__What you should do__
The response has to reproduce all entries exactly while excluding their pictures.

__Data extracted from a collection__
---

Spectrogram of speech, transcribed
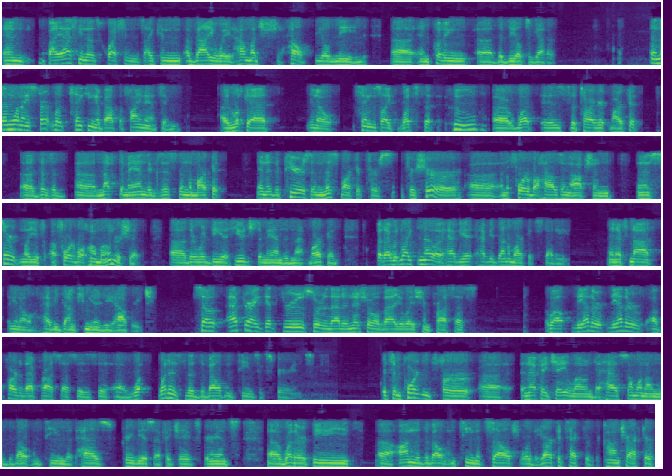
And by asking those questions, I can evaluate how much help you'll need uh, in putting uh, the deal together. And then when I start look, thinking about the financing, I look at, you know, things like what's the who, uh, what is the target market? Uh, does a, uh, enough demand exist in the market? And it appears in this market for for sure uh, an affordable housing option and certainly affordable home ownership. Uh, there would be a huge demand in that market. But I would like to know have you have you done a market study? And if not, you know, have you done community outreach? So after I get through sort of that initial evaluation process, well, the other the other uh, part of that process is uh, what what is the development team's experience? It's important for uh, an FHA loan to have someone on the development team that has previous FHA experience, uh, whether it be uh, on the development team itself or the architect or the contractor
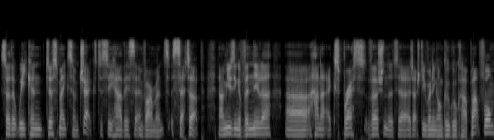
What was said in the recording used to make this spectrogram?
so that we can just make some checks to see how this environment's set up. Now I'm using a vanilla uh, HANA Express version that uh, is actually running on Google Cloud Platform,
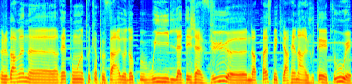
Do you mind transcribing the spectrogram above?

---

__Answer for this exercise__
Spectrogram of speech, transcribed
And by asking those questions, I can evaluate how much help you'll need uh, in putting uh, the deal together. And then when I start look, thinking about the financing, I look at, you know, things like what's the who, uh, what is the target market? Uh, does a, uh, enough demand exist in the market? And it appears in this market for for sure uh, an affordable housing option and certainly affordable home ownership. Uh, there would be a huge demand in that market. But I would like to know have you have you done a market study? And if not, you know, have you done community outreach? So after I get through sort of that initial evaluation process, well, the other the other uh, part of that process is uh, what what is the development team's experience? It's important for uh, an FHA loan to have someone on the development team that has previous FHA experience, uh, whether it be uh, on the development team itself or the architect or the contractor
What was said in the recording used to make this spectrogram?
so that we can just make some checks to see how this environment's set up. Now I'm using a vanilla uh, HANA Express version that uh, is actually running on Google Cloud Platform,
Do you mind transcribing the spectrogram above?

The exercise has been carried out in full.